In 2020 alone, 8,600 adults participated in psychotherapy, and 3,300 received treatment for substance use disorders.
Bozeman, Mont. (June 30, 2021) – The Montana Healthcare Foundation released a new report that shows that Montana’s Medicaid expansion program has supported significant improvements in the state’s behavioral health system, increasing its capacity to prevent and treat mental illness and substance use disorders. Moreover, with Medicaid expansion now providing a consistent payment source for substance use disorder treatment services, Montana’s budget for preventing harmful drug and alcohol use has doubled between 2016 and 2020.
“Medicaid expansion is fueling an expansion of Montana’s prevention and treatment system to address longstanding unmet needs, particularly in rural and Tribal communities. This work is just getting started. Turning the tide on addiction, suicide, and mental illness in our state will require steady leadership and dedicated investment for years to come,” said Montana Healthcare Foundation CEO Dr. Aaron Wernham.
“As this new report indicates, substance use disorder treatment services are becoming more widely available and utilized in Montana. Governor Gianforte’s plan to bolster the state’s current efforts to support substance use disorder and behavioral health care through the HEART Initiative will move Montana forward even more,” said Montana Department of Public Health and Human Services Director Adam Meier.
Although Montana consistently has among the highest mortality rates due to drugs, alcohol, and suicide in the nation, this report shows how much progress has been made to improve the behavioral health system and make services available for those who need them.
Key findings of the report include:
- More people are accessing behavioral health services:
- In 2020, nearly 34,000 Medicaid expansion enrollees (37%) received a behavioral health service or had a behavioral health diagnosis recorded on a claim.
- Between 2019 and 2020, Medicaid expansion enrollee use of behavioral health services increased by 28%, and the use of tele-behavioral health increased by 3,112%.
- Primary care is playing a central role in identifying behavioral health conditions and connecting people to care:

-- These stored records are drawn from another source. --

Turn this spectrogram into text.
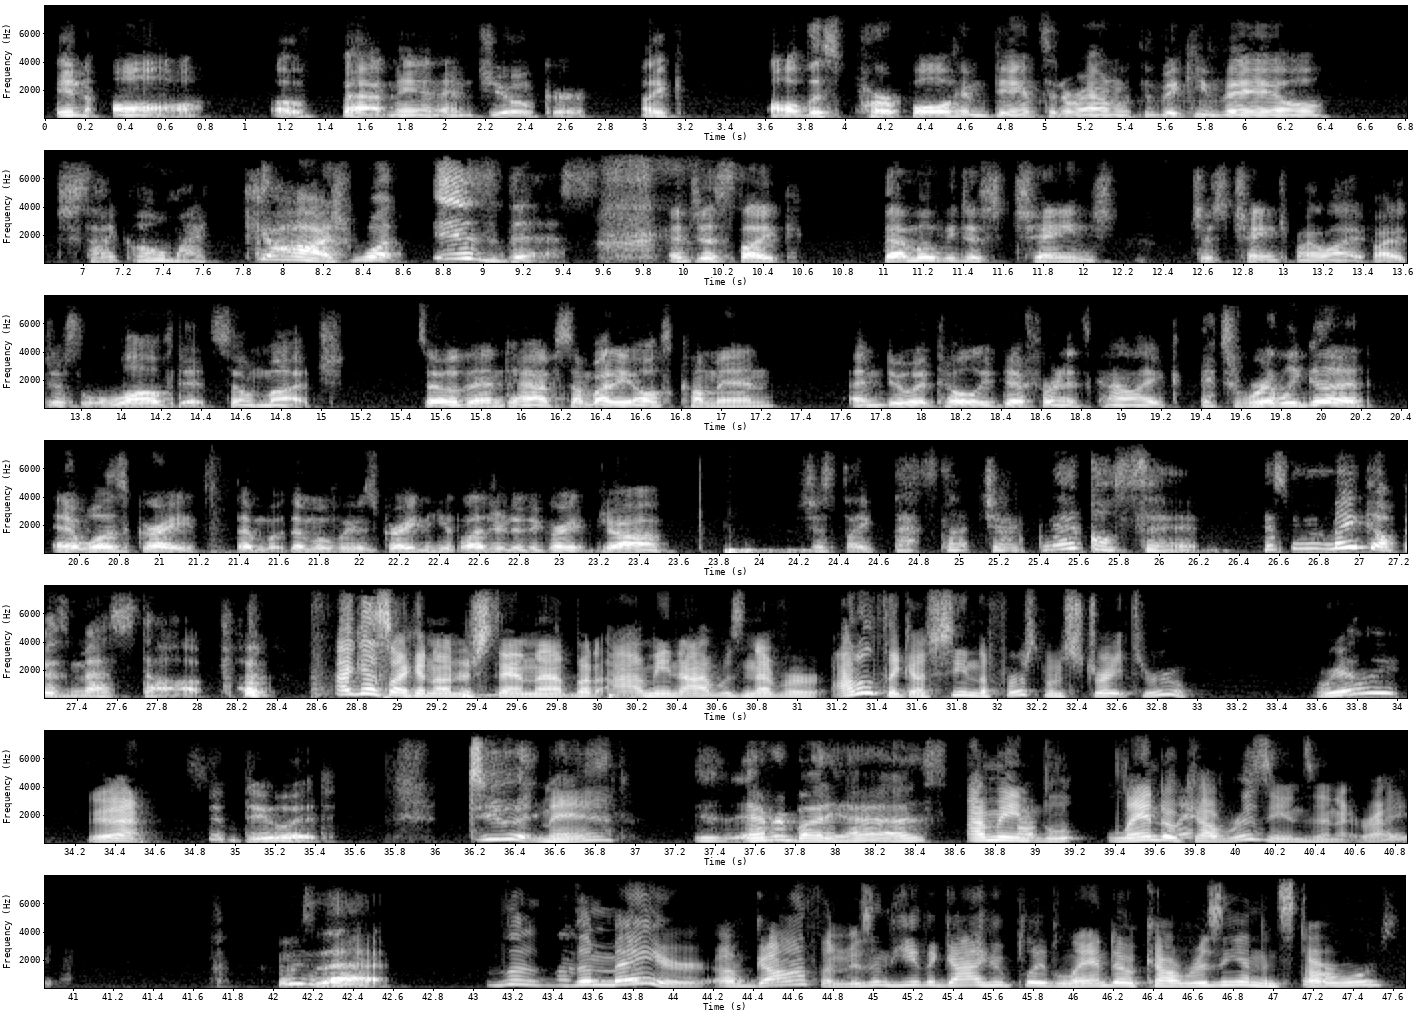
in awe of Batman and Joker. Like all this purple, him dancing around with Vicki Vale. Just like, oh my gosh, what is this? And just like that movie just changed just changed my life. I just loved it so much. So then to have somebody else come in and do it totally different, it's kind of like it's really good and it was great. The the movie was great and Heath Ledger did a great job. Just like that's not Jack Nicholson. His makeup is messed up. I guess I can understand that, but I mean, I was never. I don't think I've seen the first one straight through. really? Yeah, Should do it. do it, man. Everybody has. I mean, Lando Calrissian's in it, right? Who's that? The the mayor of Gotham isn't he the guy who played Lando Calrissian in Star Wars?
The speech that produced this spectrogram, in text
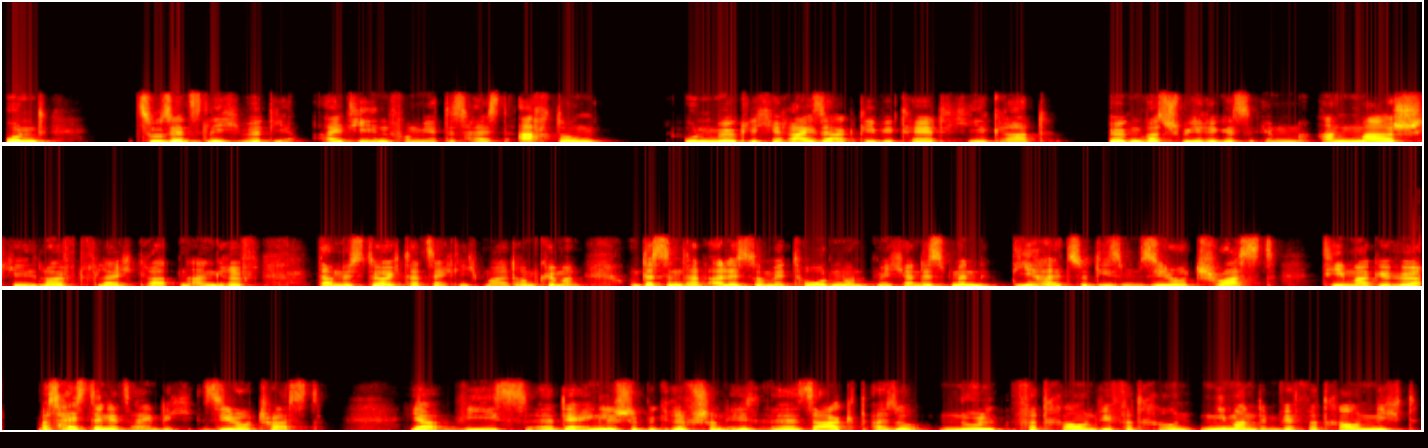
Und zusätzlich wird die IT informiert. Das heißt, Achtung, unmögliche Reiseaktivität, hier gerade irgendwas Schwieriges im Anmarsch, hier läuft vielleicht gerade ein Angriff, da müsst ihr euch tatsächlich mal drum kümmern. Und das sind halt alles so Methoden und Mechanismen, die halt zu diesem Zero Trust Thema gehören. Was heißt denn jetzt eigentlich Zero Trust? Ja, wie es äh, der englische Begriff schon ist, äh, sagt, also null Vertrauen. Wir vertrauen niemandem. Wir vertrauen nicht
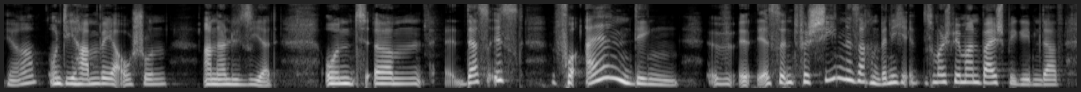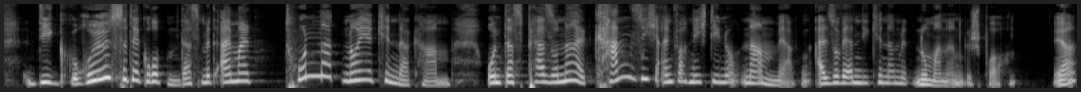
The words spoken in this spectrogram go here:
Ja, und die haben wir ja auch schon analysiert. Und ähm, das ist vor allen Dingen, äh, es sind verschiedene Sachen. Wenn ich zum Beispiel mal ein Beispiel geben darf, die Größe der Gruppen, dass mit einmal 100 neue Kinder kamen und das Personal kann sich einfach nicht die Namen merken. Also werden die Kinder mit Nummern angesprochen. Ja,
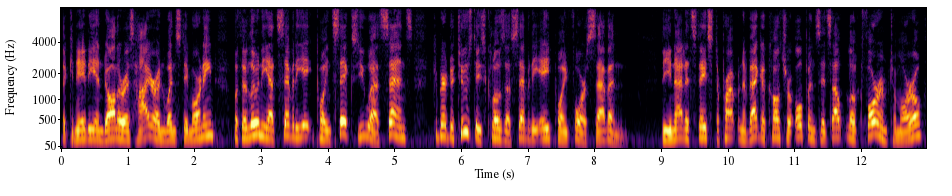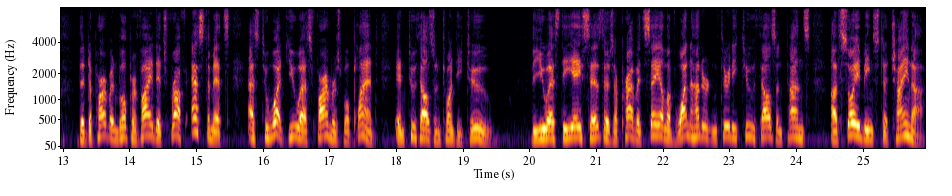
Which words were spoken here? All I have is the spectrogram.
The Canadian dollar is higher on Wednesday morning, with the loonie at 78.6 US cents compared to Tuesday's close of 78.47. The United States Department of Agriculture opens its Outlook Forum tomorrow. The department will provide its rough estimates as to what U.S. farmers will plant in 2022. The USDA says there's a private sale of 132,000 tons of soybeans to China.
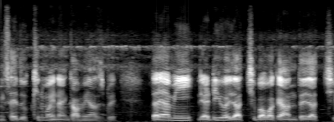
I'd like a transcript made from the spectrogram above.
ডাঙ্গিসাই দক্ষিণ ময়নায় গ্রামে আসবে। তাই আমি রেডি হয়ে যাচ্ছি, বাবাকে আনতে যাচ্ছি।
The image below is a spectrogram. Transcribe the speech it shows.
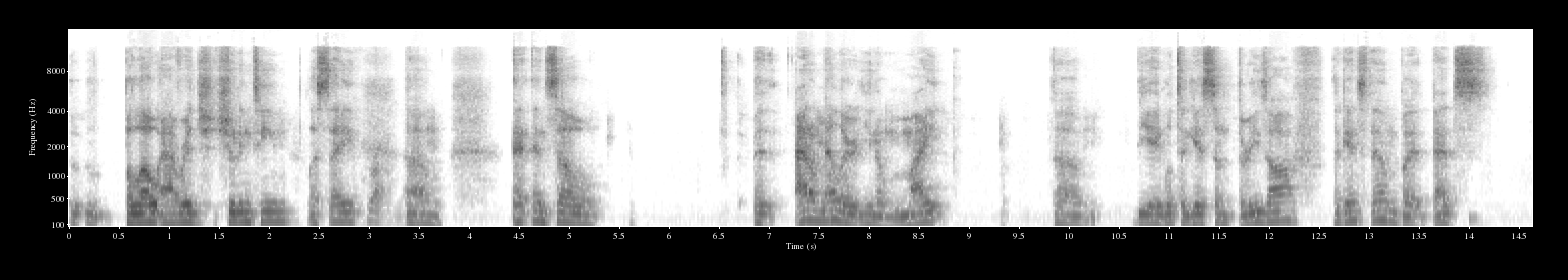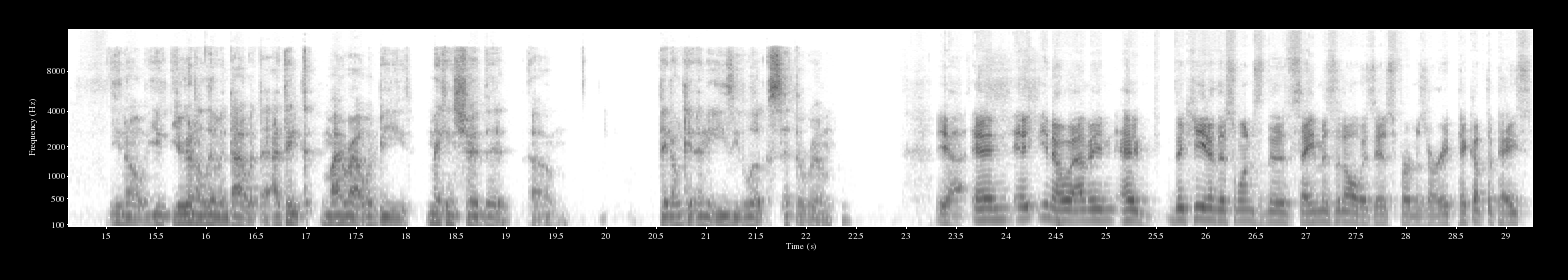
a, below average shooting team, let's say. Right. Um, and, and so Adam Miller, you know, might um, be able to get some threes off against them, but that's you know you, are going to live and die with that. I think my route would be making sure that um, they don't get any easy looks at the rim. Yeah, and it, you know, I mean, hey, the key to this one's the same as it always is for Missouri: pick up the pace,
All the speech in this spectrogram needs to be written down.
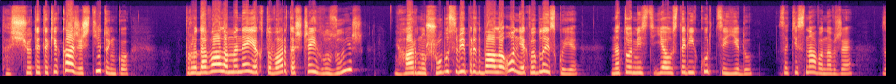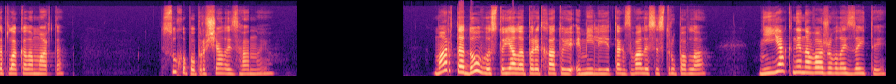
Та що ти таке кажеш, тітонько? Продавала мене як товар та ще й глузуєш? Гарну шубу собі придбала, он як виблискує. Натомість я у старій куртці їду. Затісна вона вже, заплакала Марта. Сухо попрощалась з Ганною. Марта довго стояла перед хатою Емілії, так звали сестру Павла. Ніяк не наважувалась зайти.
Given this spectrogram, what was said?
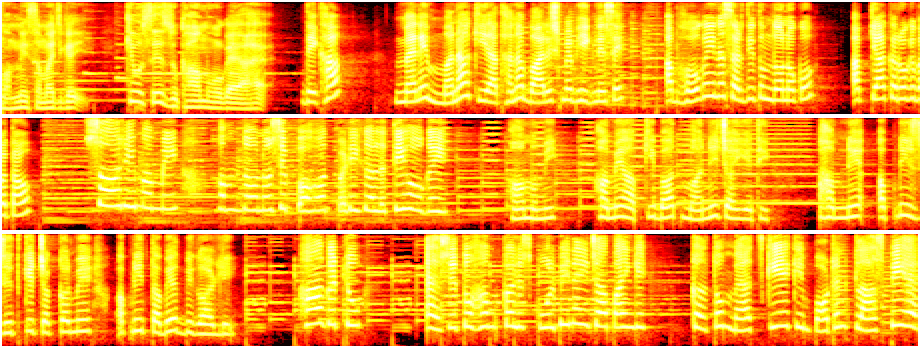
मम्मी समझ गई कि उसे जुकाम हो गया है। देखा? मैंने मना किया था ना बारिश में भीगने से। अब हो गई ना सर्दी तुम दोनों को। अब क्या करोगे बताओ? Sorry mummy. हम दोनों से बहुत बड़ी गलती हो गई। हाँ मम्मी। हमें आपकी बात माननी चाहिए थी। हमने अपनी जिद के चक्कर में अपनी तबीयत बिगाड़ ली। हाँ गट्टू। ऐसे तो हम कल स्कूल भी नहीं जा पाएँगे। कल तो मैथ्स की एक इम्पोर्टेंट क्लास भी है।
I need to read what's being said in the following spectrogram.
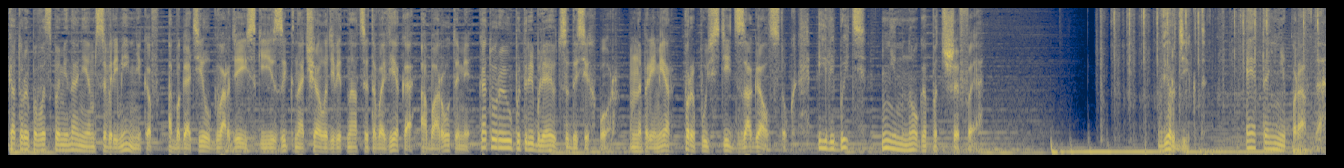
который по воспоминаниям современников обогатил гвардейский язык начала XIX века оборотами, которые употребляются до сих пор. Например, «пропустить за галстук» или «быть немного под шефе». Вердикт. Это неправда.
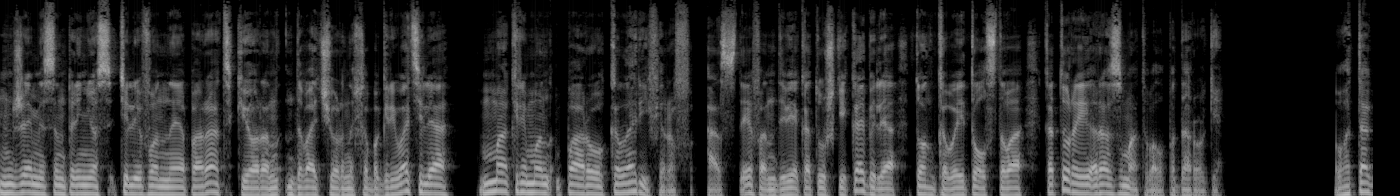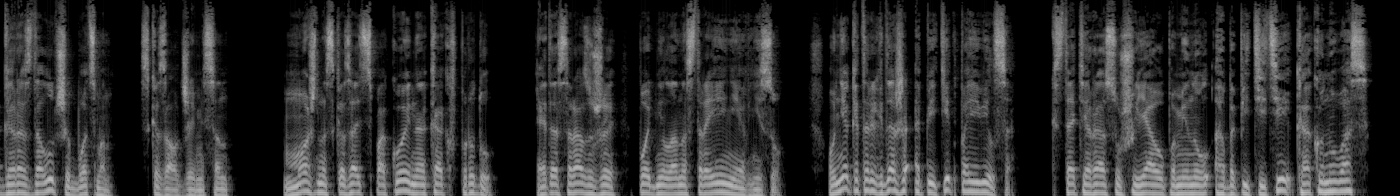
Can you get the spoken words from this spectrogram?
Джемисон принес телефонный аппарат, Кёран – два черных обогревателя, Макримон – пару калориферов, а Стефан – две катушки кабеля, тонкого и толстого, которые разматывал по дороге. «Вот так гораздо лучше, боцман», – сказал Джемисон. «Можно сказать спокойно, как в пруду. Это сразу же подняло настроение внизу. У некоторых даже аппетит появился. Кстати, раз уж я упомянул об аппетите, как он у вас?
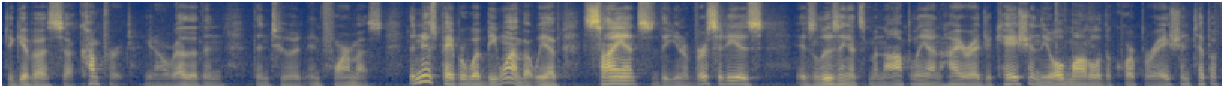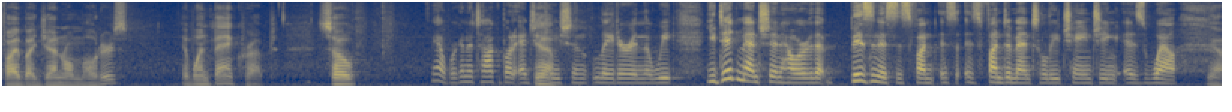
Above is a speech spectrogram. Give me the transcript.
to give us uh, comfort, you know, rather than, than to inform us. The newspaper would be one, but we have science, the university is, is losing its monopoly on higher education, the old model of a corporation typified by General Motors, it went bankrupt. So Yeah, we're going to talk about education yeah. later in the week. You did mention, however, that business is, fun, is, is fundamentally changing as well. Yeah.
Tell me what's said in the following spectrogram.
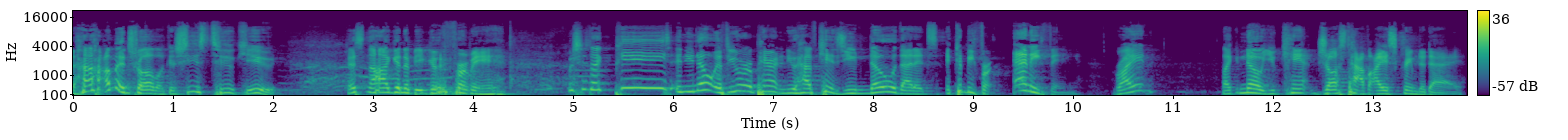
I'm in trouble because she's too cute. It's not going to be good for me. But she's like, peace. And you know, if you're a parent and you have kids, you know that it's it could be for anything, right? Like, no, you can't just have ice cream today.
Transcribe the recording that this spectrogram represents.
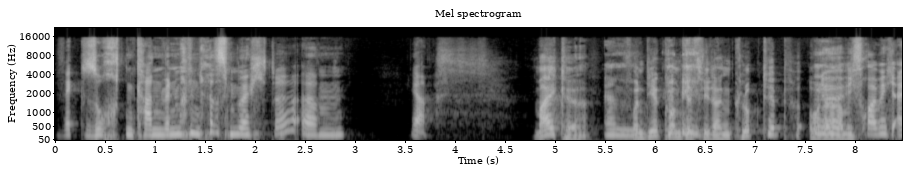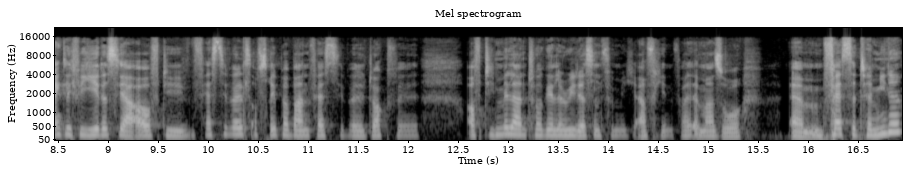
wegsuchten kann, wenn man das möchte. Ähm, ja. Maike, ähm, von dir kommt jetzt wieder ein Clubtipp? Oder? Nö, ich freue mich eigentlich wie jedes Jahr auf die Festivals, aufs Reeperbahn Festival, Dogville, auf die Millantor Gallery. Das sind für mich auf jeden Fall immer so ähm, feste Termine.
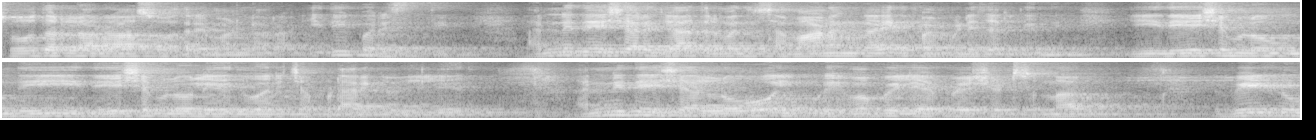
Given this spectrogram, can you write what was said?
సోదరులారా సోదరిమణులారా ఇది పరిస్థితి. అన్ని దేశాల జాతుల మధ్య సమానంగా ఇది పంపిణీ జరిగింది. ఈ దేశంలో ఉంది ఈ దేశంలో లేదు అని చెప్పడానికి వీల్లేదు. అన్ని దేశాల్లో ఇప్పుడు హిమోఫీలియా పేషెంట్స్ ఉన్నారు. వీళ్ళు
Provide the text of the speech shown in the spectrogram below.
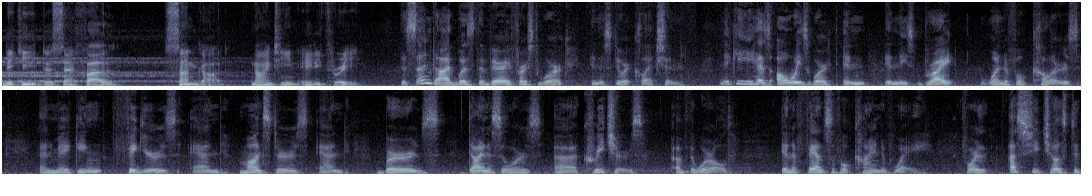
Niki de Saint Phalle, Sun God, 1983. The Sun God was the very first work in the Stuart collection. Niki has always worked in, in these bright, wonderful colors and making figures and monsters and birds, dinosaurs, uh, creatures of the world in a fanciful kind of way. For us, she chose to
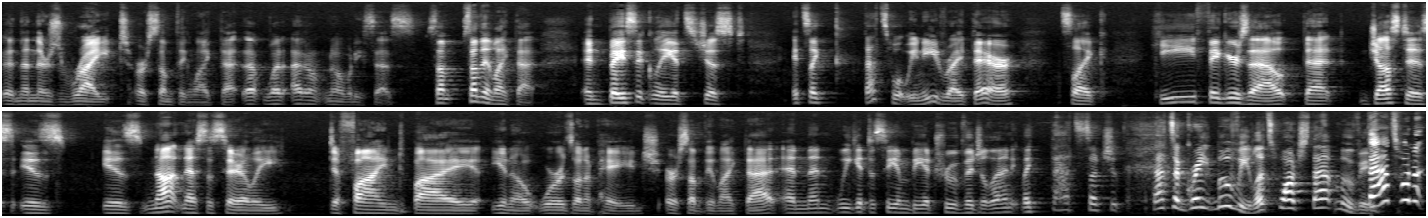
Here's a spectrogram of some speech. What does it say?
and then there's right or something like that. that what I don't know what he says. Some something like that. And basically it's just it's like that's what we need right there. It's like he figures out that justice is is not necessarily defined by, you know, words on a page or something like that. And then we get to see him be a true vigilante. Like that's such a that's a great movie. Let's watch that movie. that's what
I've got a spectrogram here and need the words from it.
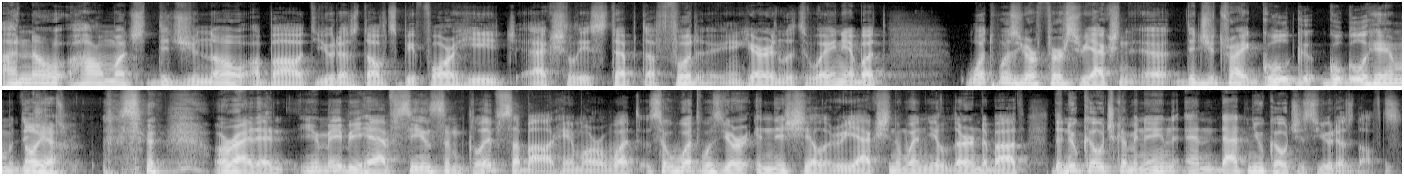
I don't know how much did you know about Jure Zdovc before he actually stepped a foot in here in Lithuania, but what was your first reaction? Uh, did you try Google, Google him? Did oh yeah. All right, and you maybe have seen some clips about him or what. So what was your initial reaction when you learned about the new coach coming in and that new coach is Jure Zdovc?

- Over half of adult Medicaid patients (59%) now receive care in primary care clinics that also provide behavioral health services.
- Between 2016 and 2020, the proportion of Medicaid expansion enrollees who saw a behavioral health provider for the first time within 30-days of a primary care visit increased from 15% to 29%.
- New federal funding is supporting the behavioral health system:
- Increased access to and utilization of behavioral health services by expansion enrollees, combined with a nine-to-one federal spending match for payments, has brought nearly $54 million in new funding to Montana to support the state’s behavioral health system.
- Expanded resources and capacity for preventing and treating substance use disorders:
- Medicaid expansion expanded the resources available for substance use disorder prevention and treatment in Montana by over 70% and allowed funding for substance use disorder prevention services to double.
- The number of state-authorized substance use disorder treatment provider service locations more than doubled between 2016 and 2021. In addition, the number of providers waivered to prescribe buprenorphine for opioid use disorders increased by over 700% between 2017 and 2021.
Medicaid provides Montanans with low-income access to physical and behavioral health care services based on their medical needs and life circumstances. It also provides access to primary care services, a crucial resource for early detection and treatment of behavioral health concerns. Montana expanded Medicaid in 2016, increasing access to behavioral health care services by providing coverage for over 90,000 people and providing funding that has allowed the behavioral health system to grow and add new services to the benefit of all Montanans.